First, for those of us thinking about getting married in the future, or know a Catholic who will be getting married in the future. A valid marriage, except in extreme circumstances, is only possible for a Catholic when it takes place in a Catholic church building. We don’t do destination weddings. Our destination is found right here. In this place. We don’t have to go elsewhere. We have to see union with God as more than him as Being, that provides a nice backdrop to my wedding.
Being married in a Catholic church is a public declaration of the truth of marriage being a sacrament united to Christ’s church. This action points to something the married couple and their children will become a part. Being present at Mass every Sunday, and living a life of faith united to Christ and His Church.
Jesus called the man in today’s gospel to enter more deeply into the heart of Christ, through a concern for the poor, and consequently into a deeper union with God. Marriage also calls man and wife into greater union to the heart of Christ through the life of His church.
Last week’s gospel, Jesus’ response to the Pharisees testing and questioning Jesus about divorce. In their question, they go back to Moses. But Jesus focuses first on marriage, and takes the discussion back to the book of Genesis, back to the love of the creators’ intention.

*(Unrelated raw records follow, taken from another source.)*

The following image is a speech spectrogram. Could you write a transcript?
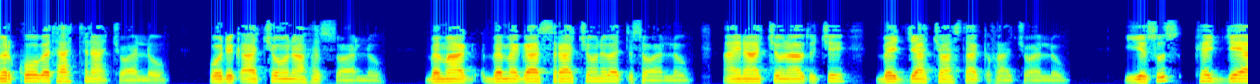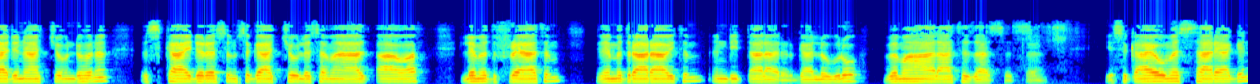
ምርኮ በታትናቸዋለሁ ሆድቃቸውን አፈሰዋለሁ በመጋዝ ስራቸውን እበጥሰዋለሁ አይናቸውን አውጥቼ በእጃቸው አስታቅፋቸዋለሁ። ኢየሱስ ከእጄ ያድናቸው እንደሆነ እስካይ ድረስም ስጋቸው ለሰማይ አዋፍ ለምድር ፍሬያትም ለምድር አራዊትም እንዲጣል አደርጋለሁ ብሎ በመሐላ ትእዛዝ ሰጠ። የስቃዩ መሳሪያ ግን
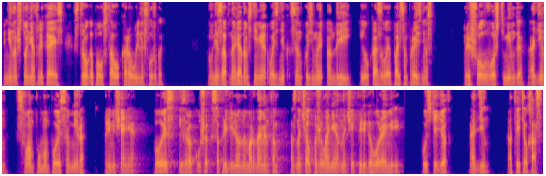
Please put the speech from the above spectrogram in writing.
ни на что не отвлекаясь, строго по уставу караульной службы. Внезапно рядом с ними возник сын Кузьмы Андрей и, указывая пальцем, произнес «Пришел вождь Минга, один, с вампумом поясом мира. Примечание. Пояс из ракушек с определенным орнаментом означал пожелание начать переговоры о мире. «Пусть идет. Один», — ответил Хас.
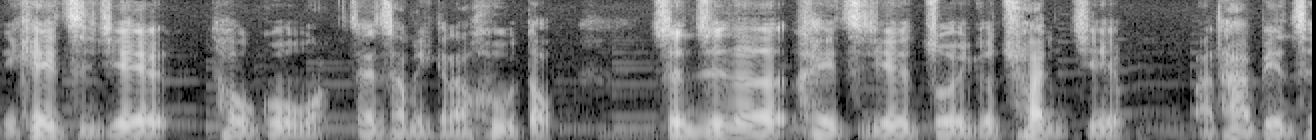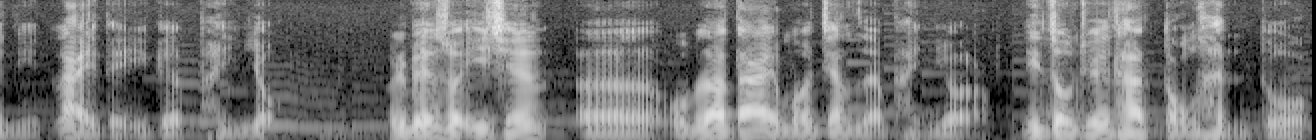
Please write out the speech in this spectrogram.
你可以直接透过网站上面跟它互动。甚至呢，可以直接做一个串接，把它变成你赖的一个朋友。我就变成说，以前呃，我不知道大家有没有这样子的朋友了。你总觉得他懂很多，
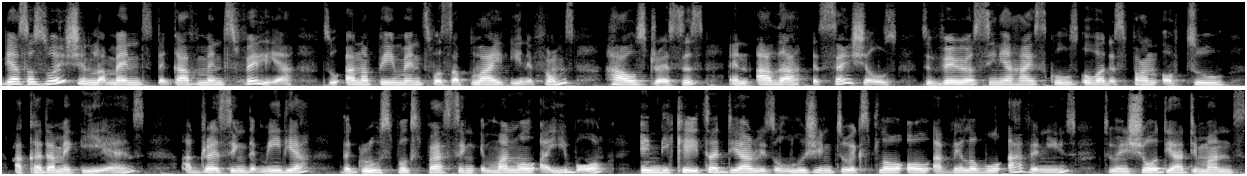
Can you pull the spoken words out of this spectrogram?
The association laments the government's failure to honor payments for supplied uniforms, house dresses, and other essentials to various senior high schools over the span of two academic years. Addressing the media, the group spokesperson Emmanuel Aibo indicated their resolution to explore all available avenues to ensure their demands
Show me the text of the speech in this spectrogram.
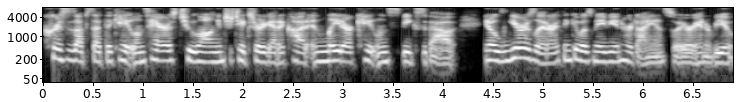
Kris is upset that Caitlyn's hair is too long and she takes her to get it cut. And later, Caitlyn speaks about, you know, years later, I think it was maybe in her Diane Sawyer interview,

Jesus showed marriage as a gift fully united to the creator, to God. But, through sin, this gift became partially united. Jesus came to restore that unity again, fully. And so, in marriage, the man and wife have to unite themselves fully to the heart of Christ, not partially, as the man in today’s gospel desired to do, to restore that full union.
Being married in Church is about being united to the salvific heart of Christ. Listen to the words of the Catechism, “Because the sacrament of Holy Matrimony signifies the union of Christ and the Church. It gives spouses the grace to love each other with the love with which Christ has loved his Church; the grace of the sacrament thus perfects the human love of the spouses, strengthens their indissoluble unity, and sanctifies them on the way to eternal life.”

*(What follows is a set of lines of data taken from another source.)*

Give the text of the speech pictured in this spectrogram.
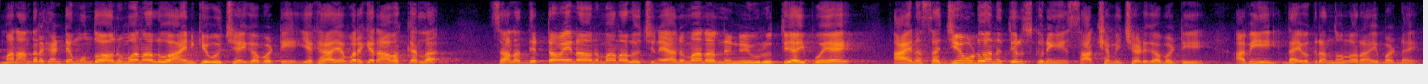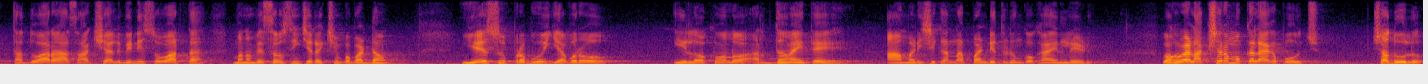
మనందరికంటే ముందు అనుమానాలు ఆయనకే వచ్చాయి కాబట్టి ఇక ఎవరికి రావక్కర్లా. చాలా దిట్టమైన అనుమానాలు వచ్చినాయి. అనుమానాలని నివృత్తి అయిపోయాయి. ఆయన సజీవుడు అని తెలుసుకుని సాక్ష్యం ఇచ్చాడు కాబట్టి అవి దైవ గ్రంథంలో రాయబడ్డాయి. తద్వారా ఆ సాక్ష్యాలు విని సువార్త మనం విశ్వసించి రక్షింపబడ్డాం. యేసు ప్రభు ఎవరో ఈ లోకంలో అర్థమైతే ఆ మనిషి కన్నా పండితుడు ఇంకొక ఆయన లేడు. ఒకవేళ అక్షరం ముక్క లేకపోవచ్చు చదువులో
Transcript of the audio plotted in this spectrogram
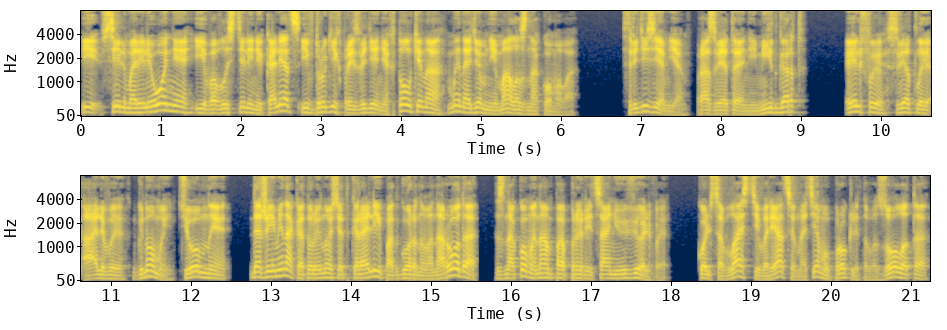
И в «Сильмариллионе», и во «Властелине колец», и в других произведениях Толкина мы найдем немало знакомого. Средиземье. Разве это не Мидгард? Эльфы, светлые альвы, гномы, темные. Даже имена, которые носят короли подгорного народа, знакомы нам по прорицанию Вельвы. Кольца власти, вариации на тему проклятого золота.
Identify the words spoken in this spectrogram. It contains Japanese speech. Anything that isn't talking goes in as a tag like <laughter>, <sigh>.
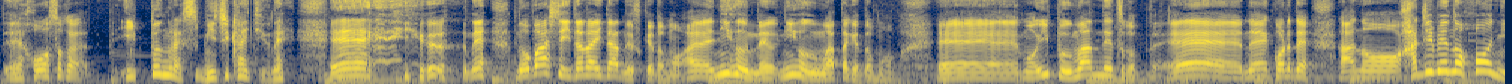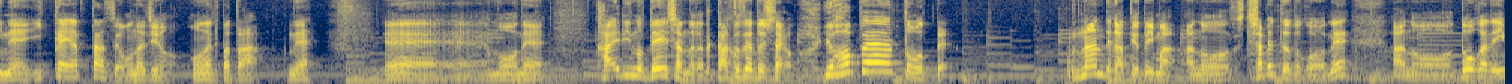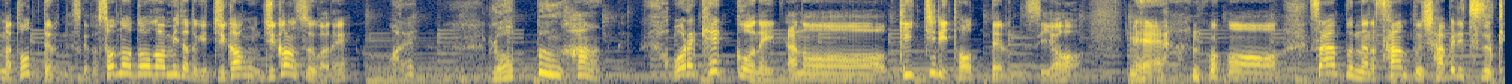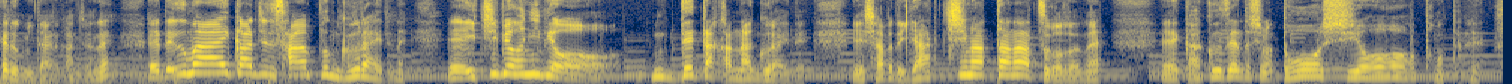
えー放送が1分ぐらい短いっていうね、えーいうね伸ばしていただいたんですけども、えー2分ね2分埋まったけども、えーもう1分埋まんねえってことで、えーね、これで、あのー初めの方にね1回やったんですよ同じの同じパターンね。えーもうね帰りの電車の中で愕然としたよやっべえと思って。なんでかっていうと今あの喋ってるところねあの動画で今撮ってるんですけどその動画を見た時時間時間数がねあれ？6分半。俺結構ねあのーきっちり撮ってるんですよ。ねあのー、3分なら3分喋り続けるみたいな感じでね。でうまい感じで3分ぐらいでね、1秒2秒出たかなぐらいで。え喋、ってやっちまったなっつうことでね、えー、愕然としまどうしようと思ってね、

Just as Christ offers all to the Church, to His Church. The spouses are called to imitate this heart. In offering themselves, totally, to what Christ is united. Not only for their private well-being and sanctity, but also as gift offered to the entire Church. If you feel called to the sacrament of matrimony, then all of us here are waiting to receive that gift, as well as your intended spouse.
And for those of us who are married civilly, but have never been married in the Church, or those who have had a divorce and remarried without receiving an annulment. We are waiting for you also. To embrace every part of the heart of Jesus.

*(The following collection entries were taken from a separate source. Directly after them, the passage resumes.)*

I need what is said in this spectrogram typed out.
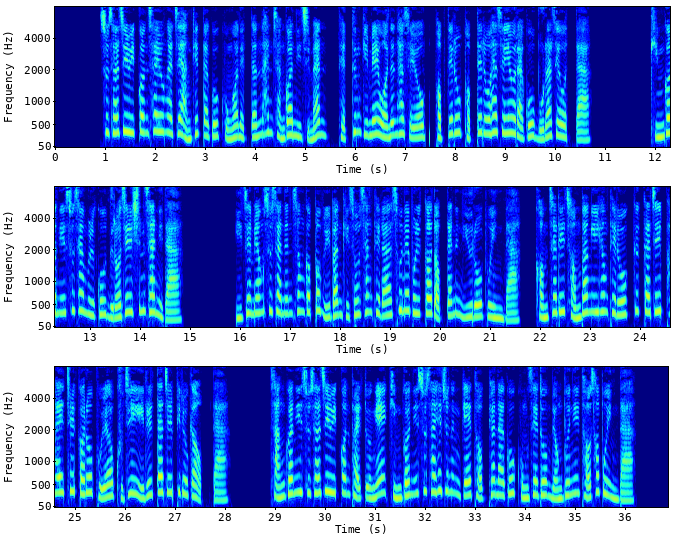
수사지휘권 사용하지 않겠다고 공언했던 한 장관이지만 대뜸 김혜원은 하세요. 법대로 법대로 하세요라고 몰아세웠다. 김건희 수사 물고 늘어질 심산이다. 이재명 수사는 선거법 위반 기소 상태라 손해볼 것 없다는 이유로 보인다. 검찰이 전방위 형태로 끝까지 파헤칠 거로 보여 굳이 이를 따질 필요가 없다. 장관이 수사지휘권 발동에 김건희 수사해주는 게 더 편하고 공세도 명분이 더 서 보인다.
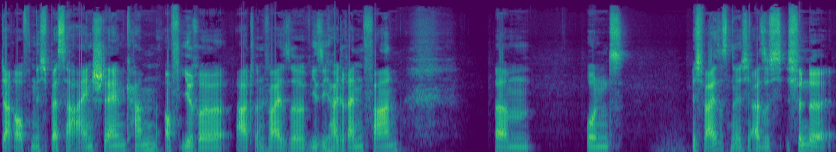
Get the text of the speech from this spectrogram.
darauf nicht besser einstellen kann, auf ihre Art und Weise, wie sie halt Rennen fahren. Ähm, und ich weiß es nicht. Also ich, ich finde,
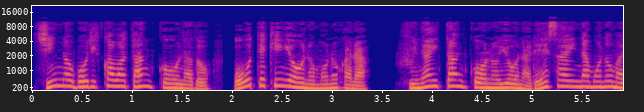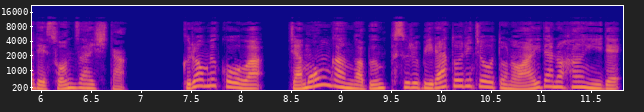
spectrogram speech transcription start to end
新登川炭鉱など大手企業のものから、船井炭鉱のような零細なものまで存在した。黒向こうは、ジャモン岩が分布するビラトリ町との間の範囲で、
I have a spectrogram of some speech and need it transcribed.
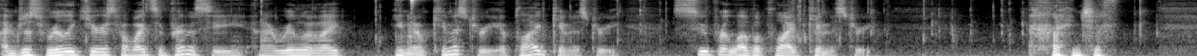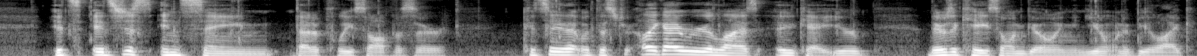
I'm just really curious about white supremacy, and I really like, you know, chemistry, applied chemistry. Super love applied chemistry. I just it's it's just insane that a police officer could say that with this like I realize okay, you're there's a case ongoing and you don't want to be like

To not remain in the trap that the man in today’s gospel had cultivated in his heart. Rather to allow the graces of God to open up our hearts, take away our fear, and reasoning away from, and receive the fullness of the gift of Christ, the gift of being totally united and in right relationship with the heart of Jesus.
If the Lord has been addressing us, in our heart, to be in right relationship with him, to enter fully into what Jesus offers. Then come and talk one of the priests here in the parish, or call us. We try to be nice once in a while. Actually, I know that all of our priests here at Sts. Peter and Paul want, like Jesus, to have our parishioners in the fullest relationship possible with the heart of Christ.
If you hadn’t noticed, we as Catholics see marriage, based on the teachings and heart of Jesus, through a decidedly non-worldly lens. For us, marriage isn’t a case of what’s in it for me? It’s about uniting ourselves to something so above and beyond even our capacity for love. That our question should never be, why should I get married in the Catholic Church? But rather. How can I not be?